HOW TO COMPLETE THIS TASK: Copy the entries without a single change. Pictures should be dropped.

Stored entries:
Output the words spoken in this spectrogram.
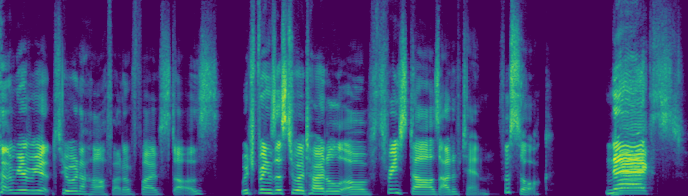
I'm giving it two and a half out of five stars, which brings us to a total of three stars out of ten for Sawk. Next!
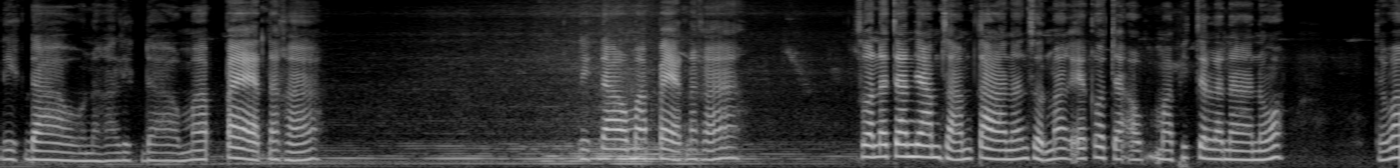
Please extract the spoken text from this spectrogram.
เลขดาวนะคะ เลขดาวมาแปดนะคะ เลขดาวมาแปดนะคะ ส่วนอาจารย์ยามสามตานั้นส่วนมากแอดก็จะเอามาพิจารณาเนาะแต่ว่า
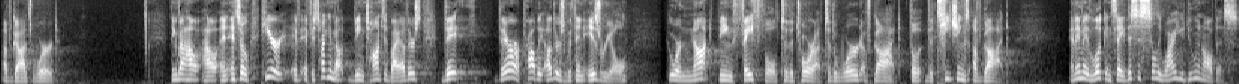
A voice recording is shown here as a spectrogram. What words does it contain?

RESULT FOR THIS TASK:
Output the words spoken in this spectrogram.
I'm giving it two and a half out of five stars, which brings us to a total of three stars out of ten for Sawk. Next!
Please extract the spoken text from this spectrogram.
เลขดาวนะคะ เลขดาวมาแปดนะคะ เลขดาวมาแปดนะคะ ส่วนอาจารย์ยามสามตานั้นส่วนมากแอดก็จะเอามาพิจารณาเนาะแต่ว่า
A voice recording is shown here as a spectrogram. What words does it contain?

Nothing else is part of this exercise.